Veteran journalist Gus Underwood catches up with a former Stanhopeite who has found a challenging job in a remote NSW town.
If you’re a golfer and find you spend a lot of time trying to clear your ball from the rough, then spare a thought for those hardy souls at the outback Pooncarie Golf Club on the Darling River.
At the moment the playing members — the whole three of them — have been limbering up for another winter season on the fairways.
And every time this trio takes to the course, which is usually on a Sunday morning to free-up self-inflicted cobwebs not only from the night before but usually the entire previous week, they face nine holes of wall-to-wall rough.
One of these three regulars is the self-elected curator of the club: Stanhope-raised 68-year-old knockabout Gary Clark.
Clarky, as he is affectionately known, was invited to Pooncarie nearly 20 years ago on a fishing trip and hasn’t left the tiny town of about 70 residents since.

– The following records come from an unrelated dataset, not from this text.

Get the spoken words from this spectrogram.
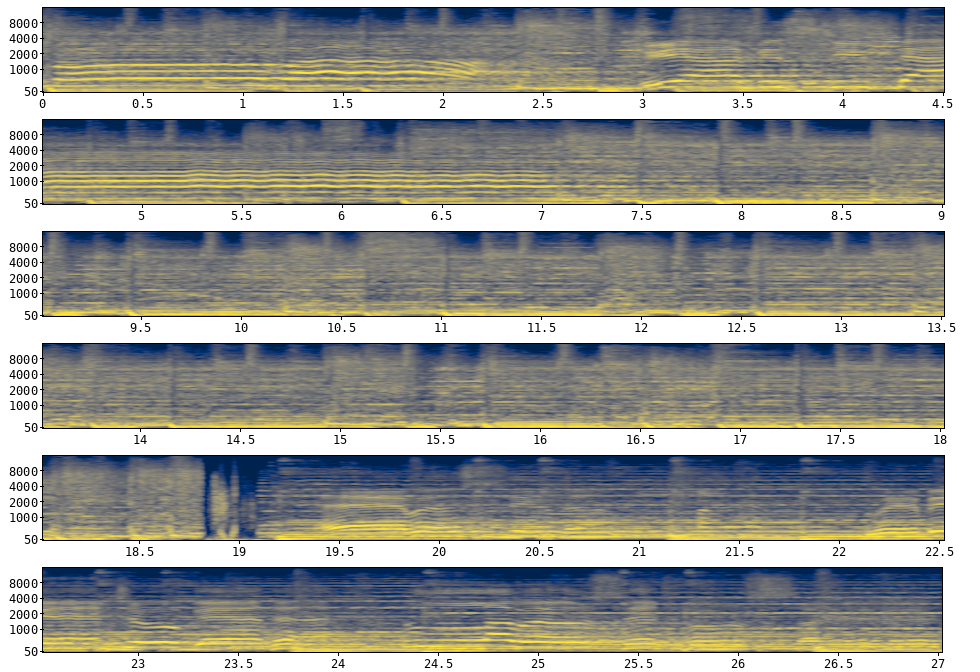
снова я без тебя. Lovers at first sight,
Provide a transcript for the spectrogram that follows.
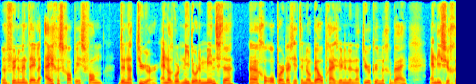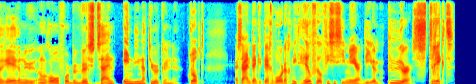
een fundamentele eigenschap is van de natuur. En dat wordt niet door de minste geopperd. Daar zitten Nobelprijswinnende natuurkundigen bij. En die suggereren nu een rol voor bewustzijn in die natuurkunde. Klopt. Er zijn denk ik tegenwoordig niet heel veel fysici meer die een puur, strikt,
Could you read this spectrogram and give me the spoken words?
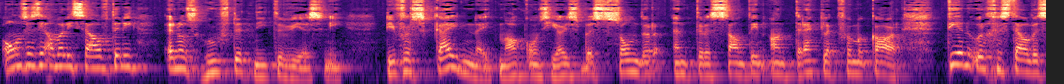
Ons is nie almal dieselfde nie en ons hoef dit nie te wees nie. Die verskeidenheid maak ons juis besonder interessant en aantreklik vir mekaar. Teenoorgesteldes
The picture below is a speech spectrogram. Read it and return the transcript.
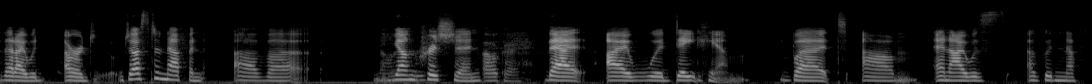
that I would, or just enough an, of a young Non-Christian? Christian Okay. that I would date him. But um and I was a good enough,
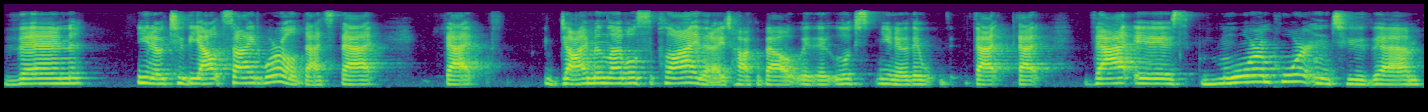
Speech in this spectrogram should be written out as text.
than, you know, to the outside world. That's that, that diamond level supply that I talk about. with It looks, you know, they, that, that, that is more important to them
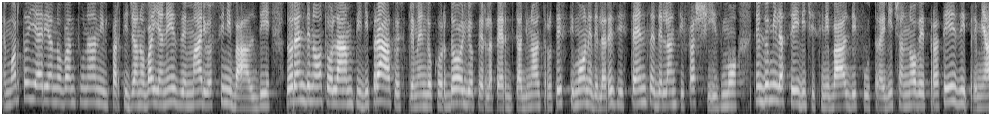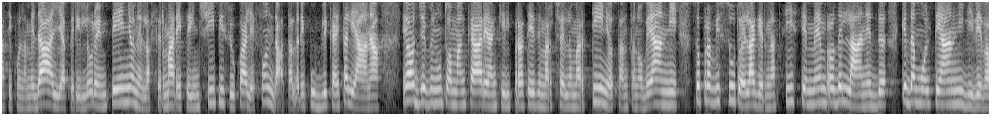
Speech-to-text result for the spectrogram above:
È morto ieri a 91 anni il partigiano vaianese Mario Sinibaldi. Lo rende noto Lampi di Prato, esprimendo cordoglio per la perdita di un altro testimone della resistenza e dell'antifascismo. Nel 2016 Sinibaldi fu tra i 19 pratesi premiati con la medaglia per il loro impegno nell'affermare i principi sui quali è fondata la Repubblica Italiana. E oggi è venuto a mancare anche il pratese Marcello Martini, 89 anni, sopravvissuto ai lager nazisti e membro dell'ANED, che da molti anni viveva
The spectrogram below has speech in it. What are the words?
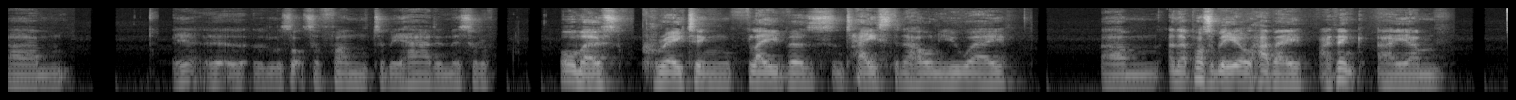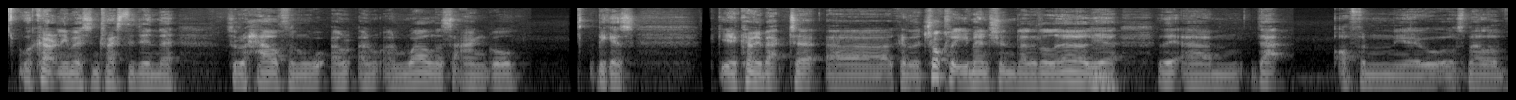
um, yeah, there's lots of fun to be had in this sort of almost creating flavors and taste in a whole new way. Um, and that possibly it'll have a, I think, a. Um, we're currently most interested in the sort of health and, and, and wellness angle because you know, coming back to uh, kind of the chocolate you mentioned a little earlier, mm. the, um, that often you know will smell of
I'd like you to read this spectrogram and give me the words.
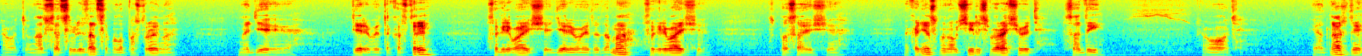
А вот у нас вся цивилизация была построена на дереве. Дерево это костры, согревающие, дерево это дома, согревающие, спасающие. Наконец мы научились выращивать сады. Вот. И однажды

With not a blade of green grass to be spotted anywhere on the course at the moment apart from the tiny rounded watered putting greens, Clarky is first to admit conquering the course can be a real challenge.
While it’s tough enough trying to master the grassless fairways, removing generous amounts of kangaroo and goat/sheep droppings left by these ravenous creatures seeking a green pick in the current drought conditions also has its challenges and can test even the best and most resilient of outback golfers.
The other sizeable hazard at the moment for Clarky is sharing the weekly round of golf with his good mate — and Pooncarie identity from way back — former shearer Mark ‘Rivo’ Rivett.
The burly Rivo has been known to down two cans of beer per hole ... for all of the nine holes.
And that’s even when he is hitting the ball deadly straight — so the tally could be even more daunting if he is not on his game.
So, trying to keep pace with him to prevent dehydration setting in can have a decidedly disastrous impact on your final score — that’s if you’ve somehow miraculously managed to complete the nine holes.
Chatting about how he landed the job 15 years ago, Clarky said no self-indulgent appraisals of his credentials for the job were needed.
‘‘I just took over from the last bloke who did it 15 years ago. I don’t think I even got asked.
There certainly wasn’t a big queue for it, I can tell you that,’’ Clarky said with a laugh.
Clarky also points out it’s not the highest paid job in town.
You get zilch, actually.
‘‘It’s just part of giving something back to the community you live in and love,’’ Clarky said.
Because it just too hot to play in the summer months, the club is strictly a cooler weather club — but a gradual decline in membership in recent years has resulted in the club reluctantly scrapping its annual tournaments.
In the club’s boom times in the early 2000s these tournaments could attract up to 80 players from as far as Mildura 130km to the south, and from Mendindee 140km to the north — and everywhere in between.
‘‘It would be nice if we could get enough interest to get those days back again, but the way things are going in other sports as well it is probably very doubtful now,’’ Clarky said with more than a hint of disappointment.
A Vietnam veteran, Clarky is so in love with life in this outback town he has even booked a burial plot at the town’s historic cemetery for when the time comes.
Some friends are surprised this inevitable event has not already eventuated, given Clarky’s penchant for what could only be described as a hectic social life.
Clarky’s home rather conveniently backs onto the historic Pooncarie pub.
If he is not socialising there or entertaining a few mates at his neatly kept home — a shanked golf shot away — you can catch him this time of the year manicuring the small oval grass greens that stand out like a beacon on the grey river flats left when the golf course was carved out of thick bushland along the Darling River in the early 1990s.
But with all its hazards, Clarky still reckons being curator of the Pooncarie Golf Club is still an ace job.